On if the team did research on Corey Davis in the offseason:
BB: We look at all players in free agency.
On what the Jets lost with Mekhi Becton going down with an injury last week:
BB: I mean he's a good player, obviously, but [Morgan] Moses has been a starting tackle in this league for a number of years, so flipping [George] Fant over and bringing Moses in, I mean Moses has a pretty good track record as a tackle in this league, too, so Fant's a guy that made the switch. I think they're still pretty good at that position, and they have [Chuma] Edoga, too, so I mean that's really, I'd say, that's probably one of the deepest positions on their rosters is tackle even without Becton. Obviously he's an outstanding player. Outstanding young prospect, but even without him, they've got pretty good depth there.
On the challenges of facing the Jets' zone-blocking schemes:
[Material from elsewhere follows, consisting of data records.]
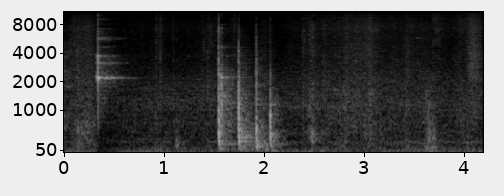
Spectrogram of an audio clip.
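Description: Chopsticks and tableware knocking and clinking against plates and bowls: a handful of separate sharp clicks, the first, about a third of a second in, ringing briefly, with a quick cluster of knocks a little past the middle.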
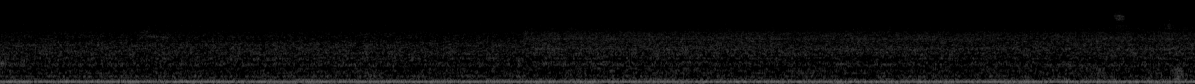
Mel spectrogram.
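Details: A constant low engine-like hum with broadband noise fills the whole stretch, with no barking or other animal sound.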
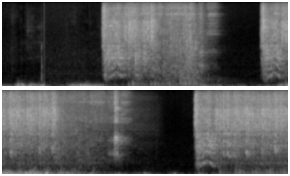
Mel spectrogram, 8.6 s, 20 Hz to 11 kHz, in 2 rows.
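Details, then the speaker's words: 1976 Toyota Celica RA23 barn find, engine reportedly rebuilt 5–10,000 km before sitting for years: repeated start attempts catch, run rough and uneven, stumble and die; firing on perhaps 2 cylinders, owner suspects firing order. "Okay, so after all that, I don't think it's definitely not firing on, I don't think even 3 cylinders. I'd be lucky to have 2 at the moment. I feel like it's the firing order, but I was very careful not to move those plugs."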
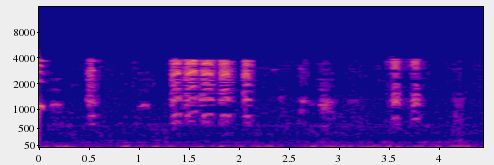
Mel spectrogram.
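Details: Young zebra finch, 25 days after hatching, kept in captivity. A dense, buzzy cluster of nasal begging notes peaks near the middle, flanked by single short honks, with low background noise.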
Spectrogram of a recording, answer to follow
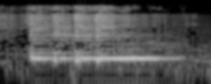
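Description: Berimbau: its steel wire struck with the stick about a third of a second in, ringing one steady note for about a second and a half before it fades. The instrument is being tried for its tone.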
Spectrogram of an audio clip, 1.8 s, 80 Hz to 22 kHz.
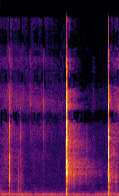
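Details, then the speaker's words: Orcal Sirio/Astor motorcycle spark plug tightened to 12.5 Nm with a click torque wrench during servicing: two sharp metallic clicks about half a second apart in a quiet shop as the wrench releases at set torque. "le claquement ça veut dire qu'on a atteint le couple de serrage donc pas besoin de faire plus"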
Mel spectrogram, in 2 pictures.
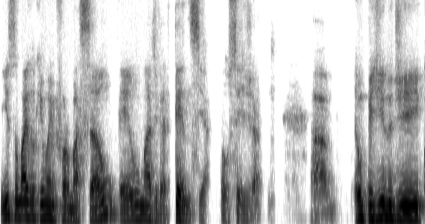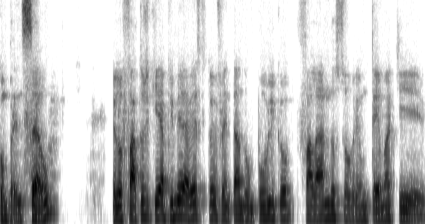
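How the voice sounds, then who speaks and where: In an Argentine accent, a dark, mellow tone comes at a moderate pace with ordinary pitch variation over a quiet background. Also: man, medium pitch for a man. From Argentina. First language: Spanish (speaking Portuguese). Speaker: language services executive. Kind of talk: webinar presentation. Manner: hesitant, many fillers.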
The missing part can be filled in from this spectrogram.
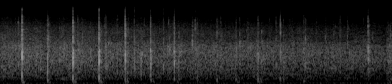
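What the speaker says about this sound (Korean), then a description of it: "하나님께 영광의 박수를 드리겠습니다." A church congregation at a special early-morning revival service gives a round of applause, with dense clapping and a few sharp louder claps standing out over several seconds.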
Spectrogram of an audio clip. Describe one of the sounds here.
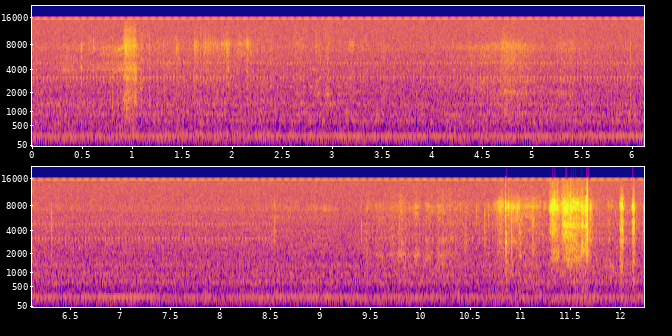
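A paper page rustles under a fingertip close by.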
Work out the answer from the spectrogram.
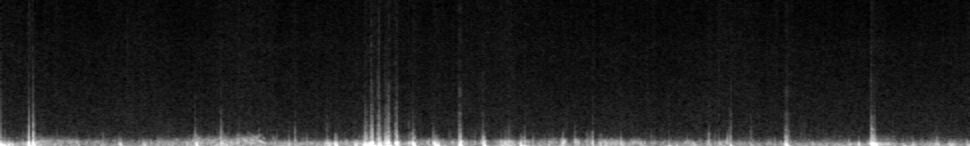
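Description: Frequent gurgles, clicks and rumbles through a stethoscope on the belly: normal but very active bowel sounds.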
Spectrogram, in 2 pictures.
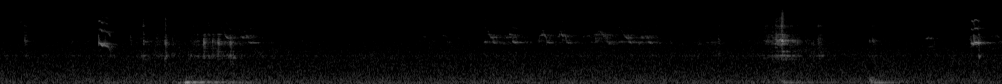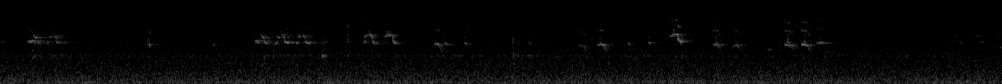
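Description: Birds chirping: short, high chirps in scattered clusters, with a couple of soft low thumps.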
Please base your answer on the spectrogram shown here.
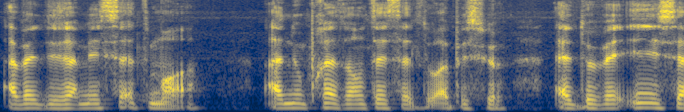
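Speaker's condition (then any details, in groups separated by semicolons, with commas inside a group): Maladie de Charcot (ALS); speaking effortful, eating affected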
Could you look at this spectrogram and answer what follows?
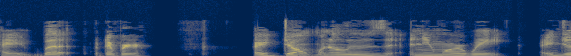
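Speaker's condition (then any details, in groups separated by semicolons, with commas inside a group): Friedreich's ataxia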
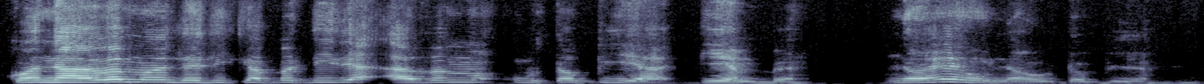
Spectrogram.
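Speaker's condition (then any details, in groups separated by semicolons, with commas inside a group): Cerebral palsy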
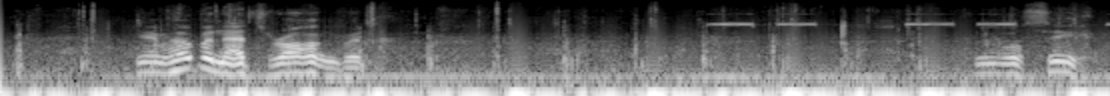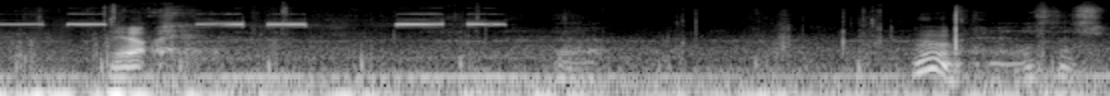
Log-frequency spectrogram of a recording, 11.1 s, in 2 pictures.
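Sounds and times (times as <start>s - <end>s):
speech: 0.7s - 2.1s, 4.9s - 6.6s, 10.1s - 11.0s
electronic alarm beeps: 3.5s - 8.2s.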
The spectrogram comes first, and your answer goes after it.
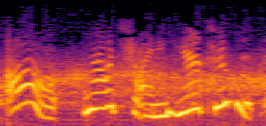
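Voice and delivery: normal talking voice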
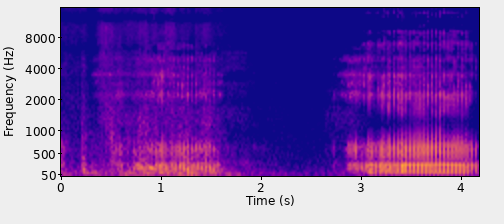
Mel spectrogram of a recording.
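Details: English Bulldog asleep, snoring: two long rough rattling snores, each over a second, with a quiet breathy pause between them and a buzzing, vibrating texture.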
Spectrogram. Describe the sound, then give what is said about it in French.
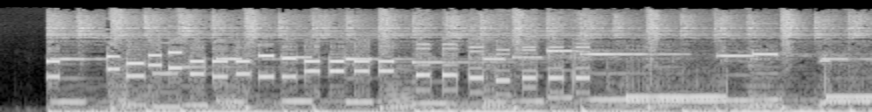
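A telephone rings with a bright, melodic electronic ringtone, a quick sequence of tones playing loudly and continuously for several seconds with no one speaking. “Moi aussi, même j'en suis certain, puisque oui, ça sonne.”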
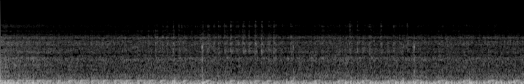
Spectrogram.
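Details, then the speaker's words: Harley touring V-twin idling hot after new exhaust pipes fitted without joint gaskets, choke used to start; steady lumpy idle with even low thump, no ticking or puffing at pipe joints, no exhaust leaks. "It's nice and hot, no leaks. I thought I'd just double check where the pipes go together since I eliminated those gaskets, and no leaks. So far so good."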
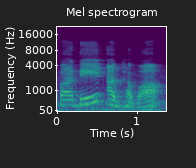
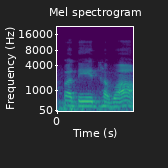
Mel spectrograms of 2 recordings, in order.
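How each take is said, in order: First: The two words are said separately. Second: The two words are run together as one. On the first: The words are split apart for analysis. "പദച്ഛേദം നോക്കുമ്പോൾ" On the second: This is how the verse is read aloud. "ഉച്ചരണം വേറെ ആയിട്ട് എടുക്കണ്ട, പദേധവ എന്ന് വായിച്ചാൽ മതി"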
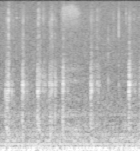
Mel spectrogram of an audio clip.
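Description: Faint, irregular light taps and scratches of a bristle brush dabbing paint onto canvas, over a low steady hum.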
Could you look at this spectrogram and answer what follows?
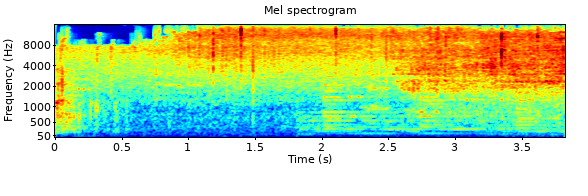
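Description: Beaten egg mixture with Parmesan and black pepper hits a hot sauté pan, a soft steady sizzle that swells and brightens partway through as the liquid spreads, close and alone.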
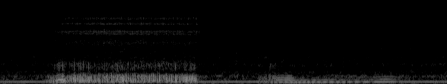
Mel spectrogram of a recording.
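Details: Sleeping dog Kaya Boo: a single coarse, buzzing snore of about a second and a half, followed by a trembling, pulsed whistly exhale, with a steady low hum underneath.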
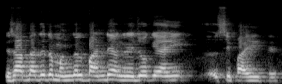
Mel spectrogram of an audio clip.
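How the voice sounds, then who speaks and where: A quick-paced man with a high, steady, darkish voice delivers a lesson like a classroom lecture, asking and answering his own questions. English terms pepper his Hindi, and the echoey room dulls the sound a bit.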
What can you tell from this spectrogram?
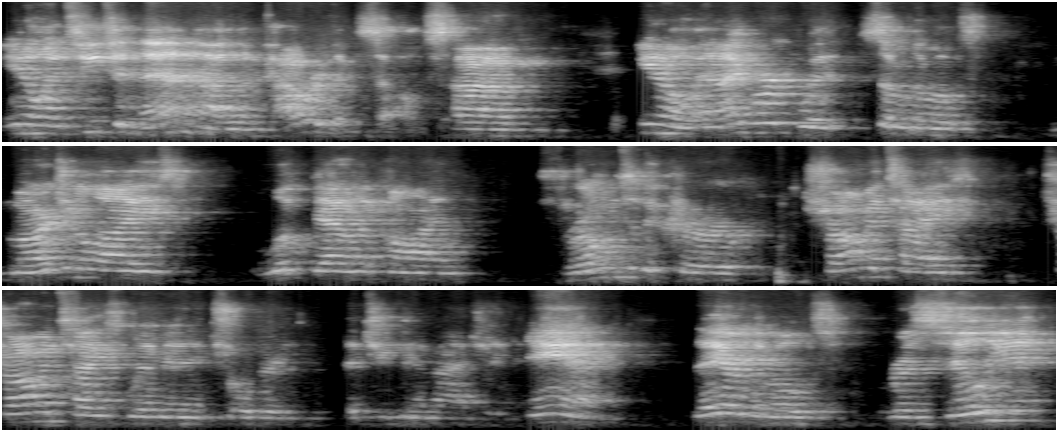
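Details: Stuttering in an adult woman, described as bouncing off syllables, hesitations and prolonged consonants; real speech.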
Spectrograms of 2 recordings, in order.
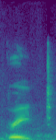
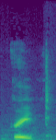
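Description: Both takes have the same delivery.

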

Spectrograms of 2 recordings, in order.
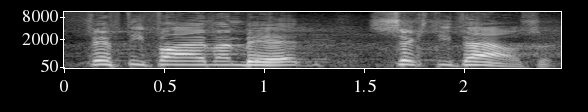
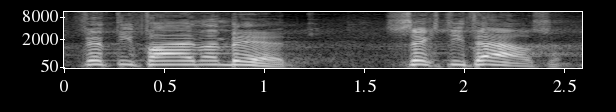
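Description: The two takes are said the same way.

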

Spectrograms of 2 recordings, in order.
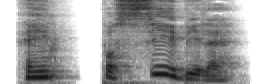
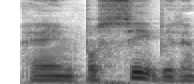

BB: I don't think there's a team in the league that doesn't run zone-blocking, so we see it every week. That's not all they do. They have plenty of gap schemes and other misdirection plays and RPO-type concepts and things like that, so they have a pretty diversified attack. They have a real good running game. Some of it is with two backs in the backfield or two people in the backfield, wherever you want to call them. Some of it is with one. Some of it is with a couple tight ends. Some of it is with three receivers. They do a good job of challenging the run defense on a lot of different types of plays, blocking schemes, formations, motion. They have a very diversified thought out running attack, but it's certainly not all zone. I mean, they run a lot of zone, but i's not all zone.